Harrison, guardian of the garden.

 

 

The last laugh

Two days ago I took the bold step of discouraging our resident red squirrel from his single-track connection between his house under the writing studio to the fallout area beneath the bird feeder.

Lois and I had tried several different combinations to divert young Harrison and encourage alternate routes to prevent the highway in the lawn. He was not persuaded and remained laser-like in his quest to stock the winter larder with maybe a hundred or more trips a day.

Yesterday I staked his pathway with bright yellow caution tape. He kept an eye on the whole operation from the nearby oak. Once I’d completed the rudimentary barrier, he bounced across the grass and inspected the new barrier to food. I sighed that smile of victory when I saw him take the long route, across a couple of gardens, patio stones and back again. He sure is busy. And all day long.

Digressing a second here, the blocked highway was the same one Henrietta (his mother, I presume) used over the past five years.
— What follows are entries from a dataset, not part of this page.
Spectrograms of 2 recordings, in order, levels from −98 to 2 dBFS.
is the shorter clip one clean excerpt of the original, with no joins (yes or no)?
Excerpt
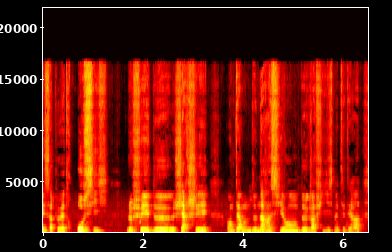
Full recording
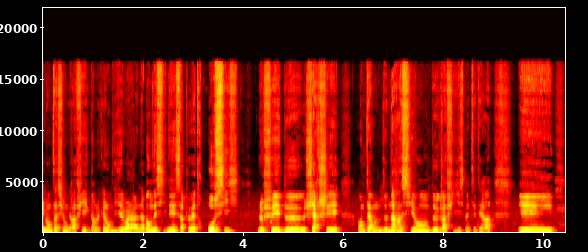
yes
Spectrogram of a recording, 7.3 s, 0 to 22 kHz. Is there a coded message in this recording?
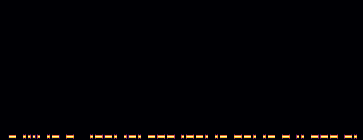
Yes: Morse code from 0.2 to 7.1 s, heard as a keyed tone, about 25 wpm, 600 Hz. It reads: THAT PROPAGATION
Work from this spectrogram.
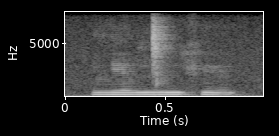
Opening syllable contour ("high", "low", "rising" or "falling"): high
Henrietta is not with us this year. I assume Harrison is male simply because there is no visible sign of motherhood — yet. I must say that our experience with these critters is for the most part positive. They aggressively banish the twice-the-size black and grey squirrels who dare to stop by for a free feed.

Back to my story. Imagine our surprise this afternoon as we note the faint beginnings of a parallel track forming one foot south from the caution tape.

Oh well.

Must be the heat

With Calgary into the mid-30s temperatures today the grand daughters (aided and abetted by their mother) decided this was a day for the septuagenarians to try out the Skyline Luge at the city’s Winsport Olympic Park.

Originating in New Zealand in 1985, the summer luge track runs alongside the Olympic track (1988). It twists and turns for 1.8 kilometres down the hill. It drops over 100 metres and is billed as the world longest luge track.

I gotta say it’s a blast. Go as fast or as slow as you like on the single seater wheeled sled. Speed is controlled by the steering arm.  What amazed us  was the very young age of some of the lugers. One little guy had to have a spell just to rest his arms. Others zipped past so fast I wondered how they could make the turns on the gravity track.

Chairlift to the top under sunny blue skies.

Chairlift to the top under sunny blue skies.

Instruction before the run down. How to steer and how to go and stop.

Instruction before the run down. How to steer and how to go and stop.

Whew! Gramma in the chutes at the end of her second ride!

Whee! Gramma in the chutes at the end of her second ride!